Annaiwilundawa was the second site in Sri Lanka to be declared a RAMSAR wetland and is now under the jurisdiction of the Department of Wildlife Conservation. At present, there are no restrictions to entry. Visitors can enter the complex of lakes on public roads which run along the embankments of the lakes. The scrub and paddy fields have a few private houses dotted around them. The Ceylon Bird Club was a key proponent of Annaiwilundawa being declared a sanctuary because of the large numbers of birds which breed here. But there is more here than just birds, for birdwatchers. Situated about 60 km from Negombo, it is an ideal location for walkers and bikers. Of course promoting such places of pristine natural beauty is not without its share of hazards. Irresponsible visitors can ruin the very beauty of places which was the source of attraction. Provided they are responsible and take their litter away, and are courteous to the locals, they are unlikely to create a harmful impact. Fiona and Jon could not understand why more hotels in Negombo did not promote the wetland as an evening or morning excursion with a picnic hamper with champagne. As a nation we are conspicuous for failing to turn our parks and reserves into revenue generating assets.

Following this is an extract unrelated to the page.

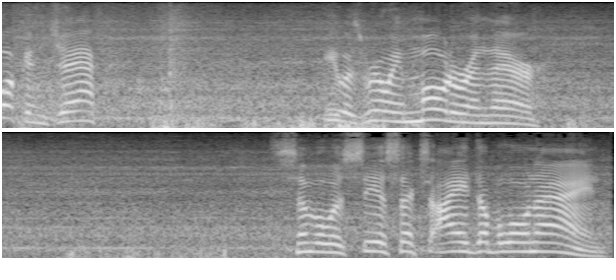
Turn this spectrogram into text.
Whoa, booking, Jack. He was really motoring there. Symbol is CSX I-009.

I was distracted by a butterfly which fluttered by. It was a Joker. A Common Gull was perched on an herb and permitted a close approach. Its white wings were marked in Yellow and Black, as if it was anxious to advertise its presence. In contrast the Angled Castor was a drab brown butterfly which would have escaped notice had it not flown past us. The herbaceous border on the embankments supported a thriving colony of butterflies. Plain and Common Tigers, flew side by side. The Common Tigers were easily told apart from the black veins on the under-wing. The Black stripes against an orangish background was reminiscent of the Tiger, hence the name. Lemon Pansys, basked in the sun. Crimson Roses were fluttering about, rapidly visiting one flower and then another. February is always a good month for butterflies in the dry zone. Soon the flurry of activity will die down as they mate and lay their eggs. The circle of life will begin afresh.
The write, is the CEO of a wildlife & luxury tour operator. Averaging weekly media appearances, he is a well known wildlife populariser & tourism personality. E-mail him at email@example.com to subscribe to his wildlife e-newsletter.